In his recent visit to Egypt, PM Modi signed an agreement to elevate India’s relationship with Egypt to a ‘Strategic Partnership’. Three Memorandums of Understanding were also inked in the areas of competition law, archaeology and antiquities, and agriculture. They’re planning on increasing bilateral trade to 12 billion dollars annually within five years.
The story started long ago, during the Cold War when most nations aligned themselves with either side. A few nations chose to take the road less travelled and advocated for a non-aligned policy that upheld their sovereignty and independence. India and Egypt were among the few who demonstrated how to exist in a bipolar world without succumbing to the pressure to join with either of the superpowers.
Since then both the countries have worked closely together for various multilateral bodies such as the United Nations and the Organization of Islamic Cooperation. India also extended its support during critical events such as the Suez Crisis in 1956 and the Six-Day War in 1967.
After President Hosni Mubarak visits the two countries in 2008, it was anticipated that the two countries’ bilateral relations would reach new heights. However, this was interrupted by the Arab Spring uprising in 2011 which was the cause of significant political instability in Egypt.
It was only after 2014, significant progress was recorded as the current leaders, President Abdel Fattah el-Sisi of Egypt and Prime Minister Narendra Modi of India started making concerted efforts to elevate their relationship to the next level.
Egypt is an important ally of India because of its advantageous position. By linking the Mediterranean Sea and the Red Sea via the Suez Canal, the global markets of Europe and America have become accessible. India, which aims to increase its exports to these areas, can benefit from Egypt’s function as a hub and a bridge. To combat piracy, smuggling, and other maritime dangers, India and Egypt have jointly worked to ensure maritime safety via trading important information and organizing joint naval exercises. these collaborations have improved the security and stability of the region.
More About the Visit:
People welcomed Modi enthusiastically at the Ritz Carlton Hotel with chants of ‘Vande Mataram’. On this tour, he was conferred with the ‘Order of the Nile’ (a pure gold collar with three square gold units inscribed with Pharaonic symbols) at the Presidential Palace in Cairo. Instituted in 1915, it is Egypt’s highest honour which is awarded to heads of state and crown princes who offer the country or humanity invaluable services. He paid respects to the gallant Indian troops who died here during the First World War on his visit to the Heliopolis Commonwealth War Cemetery in Cairo.
Enriching cultural sentiments, he also happened to visit the historic 11th-century Al-Hakim Mosque which was restored with the help of India’s Dawoodi Bohra community.

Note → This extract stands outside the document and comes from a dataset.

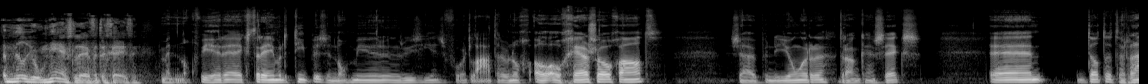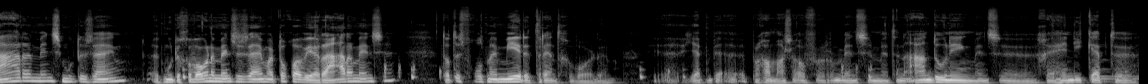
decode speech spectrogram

He paid a visit to one of the seven ancient wonders of the world, the Giza Pyramid located on the outskirts of the capital.
The two heads discussed ways to further strengthen the strategic partnership between the countries and improve trade and investments, energy ties, and people-to-people connections. He also interacted with the Grand Mufti of the nation, Shawky Ibrahim Abdel-Karim Allam, and canvassed on issues like promoting social harmony and countering extremism and radicalization.
Prospects between India and Egypt hold a lot of potential. According to recent reports, negotiations are taking on to provide the nation with India’s cutting-edge Tejas fighter aircraft. Furthermore, they plan to delve into a significant proposition put forth – an exclusive slot reserved for India within the prestigious Suez Canal Economic Zone. This holds an immense opportunity to advance their economic ties and strengthen India’s foothold in this region. Industries like green hydrogen and tourism have opportunities for rapid expansion and mutually advantageous growth.
Despite all of this, it is no secret that Egypt is experiencing a high inflation rate of over 30% and a sharp depreciation of its currency value. On top of that, it owes more than 163 billion dollars in foreign debt. These conditions pose serious threats to India’s attempt to strengthen its relationship.
With shifting geopolitical dynamics and China’s growing presence, India needs to foster its engagement with countries like Egypt. The two states share similar values and their common goal of independent foreign policies in a multipolar world remains a unique aspect of their historical narrative.